Tuesday, January 17, 2006
FBI flooded with useless intelligence after 9/11
U.S. electronic surveillance generated so many tips for investigators after the Sept. 11, 2001 attacks that FBI investigators were swamped and the information was not of much use, the New York Times reported Tuesday.
The U.S. National Security Agency, which gathered the information by monitoring international phone calls and e-mails of some Americans, provided the tips, including names, phone numbers and e-mail addresses. It was then the FBI's job to investigate them.
While the administration said the program was effective, the Times reported that current and former anti-terrorism investigators said few of the tips were useful, and agents were forced to stop other work to follow them.
"We'd chase a number, find it's a school teacher with no indication they've ever been involved in international terrorism – case closed," a former unidentified FBI official said.
However, "I can say unequivocally that we have gotten information through this program that would not otherwise have been available," the Times quoted NSA director Gen. Michael Hayden as saying.

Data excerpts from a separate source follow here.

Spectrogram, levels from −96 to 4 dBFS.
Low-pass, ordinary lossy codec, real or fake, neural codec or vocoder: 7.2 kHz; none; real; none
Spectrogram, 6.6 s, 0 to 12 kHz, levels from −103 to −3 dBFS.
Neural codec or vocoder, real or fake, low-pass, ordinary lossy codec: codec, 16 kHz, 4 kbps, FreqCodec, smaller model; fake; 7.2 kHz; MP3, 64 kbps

The program may have turned up people with links to al-Qaeda that the FBI had not previously known about, and may have led to arrests outside the U.S.

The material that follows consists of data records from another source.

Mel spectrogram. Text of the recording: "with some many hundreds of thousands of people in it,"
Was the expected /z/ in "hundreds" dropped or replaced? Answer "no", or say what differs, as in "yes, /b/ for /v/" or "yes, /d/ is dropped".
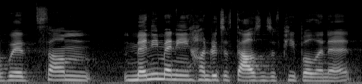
no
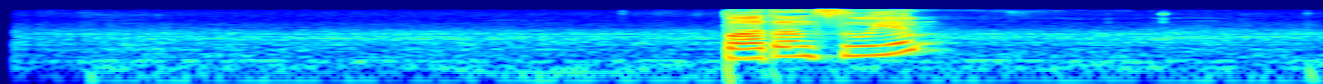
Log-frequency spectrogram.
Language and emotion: Russian, positive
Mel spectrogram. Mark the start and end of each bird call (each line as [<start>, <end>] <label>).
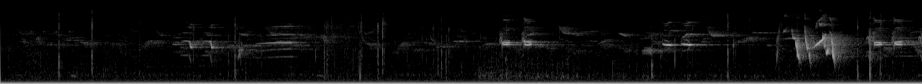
[1.70, 3.10] Iiwi (Drepanis coccinea)
[5.00, 5.70] Iiwi (Drepanis coccinea)
[5.60, 6.00] Warbling White-eye (Zosterops japonicus)
[6.40, 7.40] Iiwi (Drepanis coccinea)
[7.70, 8.40] Omao (Myadestes obscurus)
[8.60, 9.20] Iiwi (Drepanis coccinea)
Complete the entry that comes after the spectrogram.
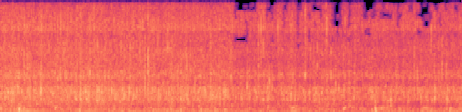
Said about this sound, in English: We are going to add a placeable sound effect from nature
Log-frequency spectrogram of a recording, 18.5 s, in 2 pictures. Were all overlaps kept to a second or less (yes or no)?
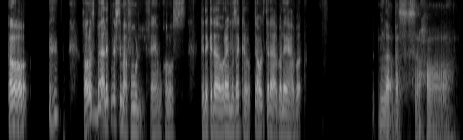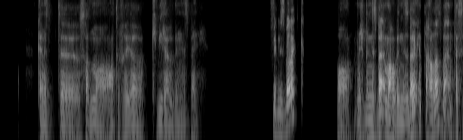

The FBI complained to the NSA about the volume of tips.
The agency also raised issues about the legality of spying on Americans, which is illegal inside the U.S. without the approval of a special secret court.

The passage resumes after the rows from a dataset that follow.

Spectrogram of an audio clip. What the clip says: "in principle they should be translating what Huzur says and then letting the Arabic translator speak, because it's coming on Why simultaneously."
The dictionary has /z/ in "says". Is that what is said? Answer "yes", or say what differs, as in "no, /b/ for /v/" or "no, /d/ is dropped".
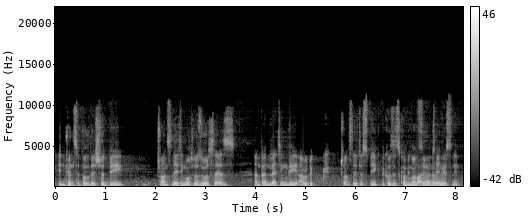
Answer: yes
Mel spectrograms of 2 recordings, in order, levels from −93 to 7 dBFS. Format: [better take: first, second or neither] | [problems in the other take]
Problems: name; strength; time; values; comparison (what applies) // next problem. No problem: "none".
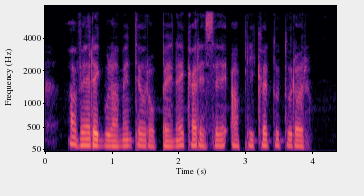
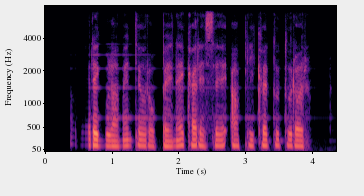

But the Justice Department told the FBI that it was legal, the paper said.
FROM DEC. 16, 2005: Bush stands ground in bugging furor
The Times reported in December that U.S. President George W. Bush had authorized the NSA to monitor conversations within the U.S.
Bush and other officials have defended the program, saying it was legal, necessary and useful.